Mindfulness - I always feel more at peace when I take the time to slow down and carefully carry out my work activities, creativity, and interactions with others in a way that is thoughtful, intentional, and present. I am by no means a pro at this, but I do know that I feel more peaceful when I put in the effort.
Trusting my ability to problem-solve - I prefer the concept of trusting my ability to problem-solve over trusting "intuition" because intuition, to me, is based more on feelings (which are often inaccurate). I still consider my feelings as I make life decisions (they still get a seat at the table), I just don't consider them to be accurate indicators of absolute truth. I also like the idea of trusting my ability to carefully "explore" life without needing to get things "right" all the time. I believe that wisdom is developed as we explore life using careful, mindful, and reliable resources - I just don't believe we have to be perfect at it. Just like a toddler that is learning to walk, I too, can make choices and sometimes fall down. (By the way, "exploring" doesn't mean that I like to go make a bunch of stupid mistakes just to experience all the things. It just means that I am ok if something doesn't turn out like I thought it would.)
Processing all of my emotions and experiences - I used to think I had to hide or ignore my feelings or thoughts that were uncomfortable, but now I try to honor them, sort through them, and allow them to pass through me. This helps me feel a greater sense of peace knowing that the more "difficult" emotions are not my enemy.
Carefully managing my time and to-do list - This seems like an obvious way to have more peace, but for some reason, I'm a person that would rather spend my days making art or writing a new song than getting the windshield fixed on my car (my current problem.) I always feel WAY more peaceful when I take the time each day to sort out and organize what needs to get done, and then actually DO THEM. Life is full of mundane tasks that need to get done and the more I accept that reality, the more peaceful I feel.
Living in harmony with my values - As I was going through the most challenging time of my faith deconstruction/life reconstruction process, my therapist told me to write a list of my current values.

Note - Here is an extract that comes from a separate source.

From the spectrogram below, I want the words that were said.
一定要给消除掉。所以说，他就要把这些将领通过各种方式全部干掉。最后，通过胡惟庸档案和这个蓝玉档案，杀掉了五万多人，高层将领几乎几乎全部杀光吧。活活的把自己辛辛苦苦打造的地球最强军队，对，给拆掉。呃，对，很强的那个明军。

I was happy to know that just because I no longer agreed with many of the theological details I was taught for four decades, I still had strong values I wanted to live by. Living in harmony with these values continues to be a great source of peace for me.
Building up a support system - I no longer trust that any one person or group is going to have all the answers for me, but I do appreciate having people in my life that will walk with me and support me as I navigate the complexities of life. Whenever I start to feel like I need support in a particular area, I reach out to the person or people I think will be the most helpful. I try to diversify my support people so nobody feels like they are doing it all (which isn't really fair to anyone.)
So that's my current list. I know we all have to discover what works best for us personally and I imagine this list will grow and change over time, but these are the things that bring me peace at this stage in my life.
Lots of love and peace,